(Record excerpts Opens)

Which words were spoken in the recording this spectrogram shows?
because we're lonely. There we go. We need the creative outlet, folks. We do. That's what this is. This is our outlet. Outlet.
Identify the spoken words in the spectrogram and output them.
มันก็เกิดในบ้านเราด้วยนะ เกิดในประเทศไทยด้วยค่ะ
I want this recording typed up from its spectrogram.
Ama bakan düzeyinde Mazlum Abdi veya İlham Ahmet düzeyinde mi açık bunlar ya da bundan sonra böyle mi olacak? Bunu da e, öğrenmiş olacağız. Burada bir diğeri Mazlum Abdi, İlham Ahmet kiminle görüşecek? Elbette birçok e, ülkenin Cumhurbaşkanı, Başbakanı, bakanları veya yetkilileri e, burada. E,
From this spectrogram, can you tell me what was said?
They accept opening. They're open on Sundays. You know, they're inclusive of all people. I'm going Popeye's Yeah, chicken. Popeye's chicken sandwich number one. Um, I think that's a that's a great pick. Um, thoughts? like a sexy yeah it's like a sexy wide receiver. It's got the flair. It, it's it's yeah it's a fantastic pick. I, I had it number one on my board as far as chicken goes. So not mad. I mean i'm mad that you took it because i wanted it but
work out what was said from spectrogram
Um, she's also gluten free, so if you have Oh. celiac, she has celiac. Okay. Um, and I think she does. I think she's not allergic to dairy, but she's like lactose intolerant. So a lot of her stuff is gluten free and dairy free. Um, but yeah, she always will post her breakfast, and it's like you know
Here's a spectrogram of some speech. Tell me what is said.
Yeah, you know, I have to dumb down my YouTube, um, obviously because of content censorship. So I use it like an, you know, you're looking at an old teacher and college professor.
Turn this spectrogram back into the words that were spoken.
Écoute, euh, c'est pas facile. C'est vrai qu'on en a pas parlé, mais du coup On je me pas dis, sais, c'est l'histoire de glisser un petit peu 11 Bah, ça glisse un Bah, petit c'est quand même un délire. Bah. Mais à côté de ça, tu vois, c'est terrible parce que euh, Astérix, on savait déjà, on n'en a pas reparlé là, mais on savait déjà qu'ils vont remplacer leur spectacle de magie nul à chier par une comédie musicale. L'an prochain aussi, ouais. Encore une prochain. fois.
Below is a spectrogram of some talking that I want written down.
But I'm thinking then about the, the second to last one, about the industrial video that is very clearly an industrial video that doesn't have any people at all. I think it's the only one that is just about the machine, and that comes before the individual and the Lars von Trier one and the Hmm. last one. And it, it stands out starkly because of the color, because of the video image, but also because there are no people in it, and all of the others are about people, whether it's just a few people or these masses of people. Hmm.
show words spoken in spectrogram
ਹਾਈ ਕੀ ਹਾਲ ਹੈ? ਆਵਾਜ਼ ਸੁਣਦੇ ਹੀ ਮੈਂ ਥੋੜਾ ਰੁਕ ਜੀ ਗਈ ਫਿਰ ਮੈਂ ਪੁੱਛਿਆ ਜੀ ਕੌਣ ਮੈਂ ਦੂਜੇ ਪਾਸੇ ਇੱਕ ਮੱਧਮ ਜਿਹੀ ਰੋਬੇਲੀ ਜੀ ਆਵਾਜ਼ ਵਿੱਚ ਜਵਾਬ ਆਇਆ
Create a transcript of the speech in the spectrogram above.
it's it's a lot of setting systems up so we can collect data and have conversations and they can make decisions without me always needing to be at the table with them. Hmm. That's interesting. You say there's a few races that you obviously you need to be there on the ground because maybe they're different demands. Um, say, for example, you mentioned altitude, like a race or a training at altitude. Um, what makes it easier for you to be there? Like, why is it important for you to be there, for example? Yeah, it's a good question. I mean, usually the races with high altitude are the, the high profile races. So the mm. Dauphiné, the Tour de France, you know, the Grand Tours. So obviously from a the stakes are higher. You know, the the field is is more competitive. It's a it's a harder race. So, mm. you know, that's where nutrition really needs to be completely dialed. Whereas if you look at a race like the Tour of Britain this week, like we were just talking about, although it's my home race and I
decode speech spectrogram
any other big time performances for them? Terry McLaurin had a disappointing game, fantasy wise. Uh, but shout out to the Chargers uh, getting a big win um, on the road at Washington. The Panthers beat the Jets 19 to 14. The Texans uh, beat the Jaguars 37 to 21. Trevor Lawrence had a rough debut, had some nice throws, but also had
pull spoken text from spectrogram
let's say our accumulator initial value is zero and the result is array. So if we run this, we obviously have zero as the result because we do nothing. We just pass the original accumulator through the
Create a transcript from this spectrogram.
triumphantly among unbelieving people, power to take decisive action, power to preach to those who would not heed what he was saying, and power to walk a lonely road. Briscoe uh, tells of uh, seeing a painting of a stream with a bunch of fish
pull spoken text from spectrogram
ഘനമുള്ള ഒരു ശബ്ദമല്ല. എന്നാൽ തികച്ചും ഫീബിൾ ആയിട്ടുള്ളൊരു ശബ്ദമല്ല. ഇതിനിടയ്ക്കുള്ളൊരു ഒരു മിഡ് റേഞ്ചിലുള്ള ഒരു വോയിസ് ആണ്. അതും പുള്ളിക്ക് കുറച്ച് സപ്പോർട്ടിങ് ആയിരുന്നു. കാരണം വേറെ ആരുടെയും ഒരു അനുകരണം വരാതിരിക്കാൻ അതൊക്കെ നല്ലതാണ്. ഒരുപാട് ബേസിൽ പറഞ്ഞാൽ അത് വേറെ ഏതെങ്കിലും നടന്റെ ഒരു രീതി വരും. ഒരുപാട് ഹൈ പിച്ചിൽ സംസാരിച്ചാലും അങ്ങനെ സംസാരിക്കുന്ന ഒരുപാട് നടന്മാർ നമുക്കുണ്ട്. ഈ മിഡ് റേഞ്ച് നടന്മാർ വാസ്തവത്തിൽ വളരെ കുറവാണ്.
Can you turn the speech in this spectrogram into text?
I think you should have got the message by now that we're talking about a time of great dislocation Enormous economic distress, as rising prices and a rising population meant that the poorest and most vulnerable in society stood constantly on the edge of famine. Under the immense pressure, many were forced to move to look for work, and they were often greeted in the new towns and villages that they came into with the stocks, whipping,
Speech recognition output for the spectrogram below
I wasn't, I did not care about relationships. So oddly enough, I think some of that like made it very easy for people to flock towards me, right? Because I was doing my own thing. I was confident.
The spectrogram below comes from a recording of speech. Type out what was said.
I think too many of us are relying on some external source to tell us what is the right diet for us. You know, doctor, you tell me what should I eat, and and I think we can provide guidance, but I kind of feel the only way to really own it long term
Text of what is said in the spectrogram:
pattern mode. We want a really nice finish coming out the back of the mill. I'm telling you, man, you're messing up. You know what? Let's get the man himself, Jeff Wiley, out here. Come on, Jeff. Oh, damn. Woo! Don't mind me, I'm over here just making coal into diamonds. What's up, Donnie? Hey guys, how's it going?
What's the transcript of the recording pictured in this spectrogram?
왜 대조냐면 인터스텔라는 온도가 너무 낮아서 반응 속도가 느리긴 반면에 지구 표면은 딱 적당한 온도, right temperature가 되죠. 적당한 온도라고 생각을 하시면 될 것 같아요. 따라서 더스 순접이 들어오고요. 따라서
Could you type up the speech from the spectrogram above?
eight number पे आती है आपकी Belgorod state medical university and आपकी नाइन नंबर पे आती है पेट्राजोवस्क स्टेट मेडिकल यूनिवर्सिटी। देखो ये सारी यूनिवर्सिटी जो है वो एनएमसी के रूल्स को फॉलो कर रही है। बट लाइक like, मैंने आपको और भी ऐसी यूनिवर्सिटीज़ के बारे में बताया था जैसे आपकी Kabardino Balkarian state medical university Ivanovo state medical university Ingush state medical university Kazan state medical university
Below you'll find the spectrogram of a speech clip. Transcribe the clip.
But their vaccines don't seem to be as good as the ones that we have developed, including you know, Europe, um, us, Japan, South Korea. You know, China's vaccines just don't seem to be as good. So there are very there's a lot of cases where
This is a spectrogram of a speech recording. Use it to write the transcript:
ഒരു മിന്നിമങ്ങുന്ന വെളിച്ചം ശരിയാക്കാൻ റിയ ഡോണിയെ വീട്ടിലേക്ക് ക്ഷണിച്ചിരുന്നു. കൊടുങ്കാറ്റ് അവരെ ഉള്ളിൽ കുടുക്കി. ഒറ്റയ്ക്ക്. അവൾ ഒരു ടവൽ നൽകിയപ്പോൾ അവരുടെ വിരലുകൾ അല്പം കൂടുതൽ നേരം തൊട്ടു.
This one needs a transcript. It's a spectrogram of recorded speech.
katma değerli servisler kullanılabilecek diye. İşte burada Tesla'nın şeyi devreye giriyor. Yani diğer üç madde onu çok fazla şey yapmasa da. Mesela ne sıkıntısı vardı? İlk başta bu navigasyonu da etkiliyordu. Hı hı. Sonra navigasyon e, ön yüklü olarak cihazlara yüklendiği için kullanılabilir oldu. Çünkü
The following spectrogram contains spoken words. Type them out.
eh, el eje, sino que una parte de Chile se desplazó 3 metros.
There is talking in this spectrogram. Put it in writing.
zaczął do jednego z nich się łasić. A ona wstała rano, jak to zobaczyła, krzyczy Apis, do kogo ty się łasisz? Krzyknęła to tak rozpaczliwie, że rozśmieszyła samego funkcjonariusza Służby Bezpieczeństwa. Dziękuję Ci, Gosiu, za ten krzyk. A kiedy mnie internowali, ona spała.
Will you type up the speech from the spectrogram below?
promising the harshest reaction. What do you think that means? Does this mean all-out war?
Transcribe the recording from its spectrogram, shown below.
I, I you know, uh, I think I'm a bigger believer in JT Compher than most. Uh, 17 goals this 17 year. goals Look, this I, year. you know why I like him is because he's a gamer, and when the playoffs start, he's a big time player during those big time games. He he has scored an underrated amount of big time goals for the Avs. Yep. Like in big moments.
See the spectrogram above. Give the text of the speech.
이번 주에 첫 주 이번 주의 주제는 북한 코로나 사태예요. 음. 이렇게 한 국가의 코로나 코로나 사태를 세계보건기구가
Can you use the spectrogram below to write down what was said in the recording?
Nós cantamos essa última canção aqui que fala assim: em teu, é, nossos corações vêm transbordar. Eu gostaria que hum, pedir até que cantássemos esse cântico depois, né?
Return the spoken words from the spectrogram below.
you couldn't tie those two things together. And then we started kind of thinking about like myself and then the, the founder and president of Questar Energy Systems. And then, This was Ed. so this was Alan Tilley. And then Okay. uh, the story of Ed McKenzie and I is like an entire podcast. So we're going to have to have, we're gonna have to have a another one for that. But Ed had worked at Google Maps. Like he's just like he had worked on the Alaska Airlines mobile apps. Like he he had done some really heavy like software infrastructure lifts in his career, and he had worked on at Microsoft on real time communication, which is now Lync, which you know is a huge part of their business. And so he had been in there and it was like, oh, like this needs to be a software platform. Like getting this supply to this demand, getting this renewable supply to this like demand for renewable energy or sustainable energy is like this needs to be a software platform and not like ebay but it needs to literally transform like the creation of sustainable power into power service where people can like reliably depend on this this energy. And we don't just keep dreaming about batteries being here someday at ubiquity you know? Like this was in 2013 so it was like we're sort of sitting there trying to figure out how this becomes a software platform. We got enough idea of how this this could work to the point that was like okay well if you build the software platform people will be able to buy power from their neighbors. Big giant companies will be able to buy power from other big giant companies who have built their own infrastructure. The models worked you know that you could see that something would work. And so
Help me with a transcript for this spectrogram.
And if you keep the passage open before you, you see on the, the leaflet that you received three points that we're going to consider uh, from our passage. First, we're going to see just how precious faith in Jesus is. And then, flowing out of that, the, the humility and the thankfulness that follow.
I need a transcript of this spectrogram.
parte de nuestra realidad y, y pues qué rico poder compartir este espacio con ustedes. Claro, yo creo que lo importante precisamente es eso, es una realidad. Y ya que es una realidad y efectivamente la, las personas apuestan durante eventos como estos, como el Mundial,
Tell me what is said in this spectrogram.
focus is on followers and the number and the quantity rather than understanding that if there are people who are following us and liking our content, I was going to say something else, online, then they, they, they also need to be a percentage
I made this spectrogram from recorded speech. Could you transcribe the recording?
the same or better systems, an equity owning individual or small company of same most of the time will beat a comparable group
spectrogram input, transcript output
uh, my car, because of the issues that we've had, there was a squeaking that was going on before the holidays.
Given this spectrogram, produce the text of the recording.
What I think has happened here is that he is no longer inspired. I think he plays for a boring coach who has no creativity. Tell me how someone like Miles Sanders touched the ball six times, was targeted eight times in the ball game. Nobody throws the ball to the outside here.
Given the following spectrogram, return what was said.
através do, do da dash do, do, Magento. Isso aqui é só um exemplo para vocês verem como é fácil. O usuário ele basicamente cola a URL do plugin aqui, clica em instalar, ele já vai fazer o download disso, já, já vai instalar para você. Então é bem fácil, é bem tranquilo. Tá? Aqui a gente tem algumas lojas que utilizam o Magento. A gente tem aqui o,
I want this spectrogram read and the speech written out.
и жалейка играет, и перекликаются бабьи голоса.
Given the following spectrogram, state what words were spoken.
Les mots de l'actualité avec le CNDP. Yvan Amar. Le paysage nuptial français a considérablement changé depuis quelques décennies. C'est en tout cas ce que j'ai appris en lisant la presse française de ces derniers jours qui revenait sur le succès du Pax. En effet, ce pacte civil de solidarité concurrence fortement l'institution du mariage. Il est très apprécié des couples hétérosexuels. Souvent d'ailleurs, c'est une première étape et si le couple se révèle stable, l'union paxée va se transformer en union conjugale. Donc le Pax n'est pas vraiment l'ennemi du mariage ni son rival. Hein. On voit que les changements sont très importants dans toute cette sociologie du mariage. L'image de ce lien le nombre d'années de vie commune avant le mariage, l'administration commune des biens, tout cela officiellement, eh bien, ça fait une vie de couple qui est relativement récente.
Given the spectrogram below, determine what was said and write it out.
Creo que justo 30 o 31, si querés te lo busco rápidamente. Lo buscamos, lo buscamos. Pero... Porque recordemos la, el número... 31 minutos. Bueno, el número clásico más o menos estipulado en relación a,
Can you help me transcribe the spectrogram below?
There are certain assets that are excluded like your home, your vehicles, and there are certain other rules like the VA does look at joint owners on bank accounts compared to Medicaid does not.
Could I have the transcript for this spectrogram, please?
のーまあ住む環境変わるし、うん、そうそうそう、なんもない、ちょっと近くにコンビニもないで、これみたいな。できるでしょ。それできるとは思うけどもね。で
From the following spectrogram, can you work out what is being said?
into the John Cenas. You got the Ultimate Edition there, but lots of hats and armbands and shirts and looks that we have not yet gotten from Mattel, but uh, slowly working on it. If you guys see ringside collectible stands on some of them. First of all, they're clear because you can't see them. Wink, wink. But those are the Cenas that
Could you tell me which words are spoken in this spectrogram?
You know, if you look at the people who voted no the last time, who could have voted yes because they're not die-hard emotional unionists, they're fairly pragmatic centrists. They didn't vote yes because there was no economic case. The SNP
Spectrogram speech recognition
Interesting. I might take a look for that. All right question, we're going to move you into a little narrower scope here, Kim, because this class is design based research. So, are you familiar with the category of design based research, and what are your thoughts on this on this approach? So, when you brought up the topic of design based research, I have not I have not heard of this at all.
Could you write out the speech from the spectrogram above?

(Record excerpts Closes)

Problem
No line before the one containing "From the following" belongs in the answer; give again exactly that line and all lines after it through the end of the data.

Result of this exercise
From the following spectrogram, can you work out what is being said?
into the John Cenas. You got the Ultimate Edition there, but lots of hats and armbands and shirts and looks that we have not yet gotten from Mattel, but uh, slowly working on it. If you guys see ringside collectible stands on some of them. First of all, they're clear because you can't see them. Wink, wink. But those are the Cenas that
Could you tell me which words are spoken in this spectrogram?
You know, if you look at the people who voted no the last time, who could have voted yes because they're not die-hard emotional unionists, they're fairly pragmatic centrists. They didn't vote yes because there was no economic case. The SNP
Spectrogram speech recognition
Interesting. I might take a look for that. All right question, we're going to move you into a little narrower scope here, Kim, because this class is design based research. So, are you familiar with the category of design based research, and what are your thoughts on this on this approach? So, when you brought up the topic of design based research, I have not I have not heard of this at all.
Could you write out the speech from the spectrogram above?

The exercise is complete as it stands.